As a result of technological revolution. As a result of time and space and context. Through no result of the individual, but of the cultural collective who receive change.
It is easy and justifiably logical to question Marshall McLuhan’s clear-cut admission. Interdependent, surely, the medium is but a vehicle for our message. It is, in essence, a means to achieve an end. We are taught to study each available medium for their inherent, tangible benefits. Cost, reach, credibility: The method is self-serving and incredibly backwards. According to McLuhan, anyway.
McLuhan’s doctrine would have us believe in the opposite of autonomy in communications. It’s not that the message doesn’t matter—it does, of course, matter. However, it is but a mere consequence of the medium that our message would have any meaning. That is to say that the medium almost certainly dictates the message.
It’s a very pantheistic philosophy—one that reasonably supports the notion that the origin of all communication is but an extension of human faculty. In The Medium is the Massage, McLuhan writes: “Societies have always been shaped more by the nature of the media by which men communicate than by the content of the communication” (1967). To which he further explains attributes in the divisions of the media-made environment. For example, whereby print fosters individual isolation, electronic technology encourages unified involvement.
It is eerily strange, even here, to witness the prophetic abilities of a luminary ahead of his time. Indeed, how accurate an assessment of the future communications landscape more than 30 years prior to the advent of social media. It is ever more apparent today, given the luxury of retrospection, that how we communicate—not what we communicate—is most critically important. And it will forever be so.

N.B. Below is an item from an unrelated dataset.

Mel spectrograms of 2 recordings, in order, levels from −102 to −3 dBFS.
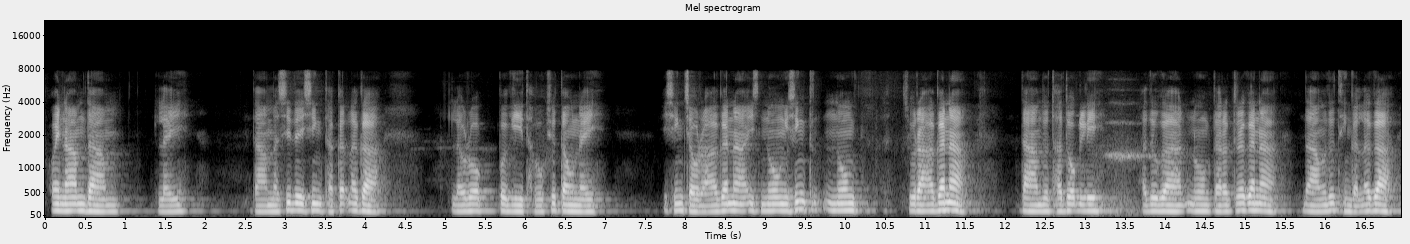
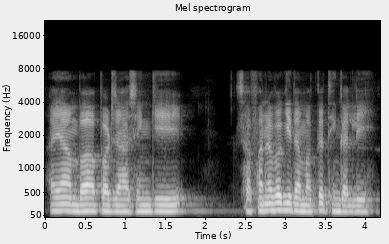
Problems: background sounds at intervals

All electronic media (social, especially) have combined to create what McLuhan famously penned “a global village.” A sort of globalization that, taken in relation to communication theory, promotes partnership and dialogue as community activity. It is the media and not so much the content of those media that have defined the very nature of our associations with international populations. We are a collection of many, defunct of the individual characteristics once preserved and contained in isolation. We are a group who lack privacy but afford convenience. Altogether, this “global village” is but an inevitable existence imagined by McLuhan—a scholar familiarly aware that the message was always purely incidental of the medium.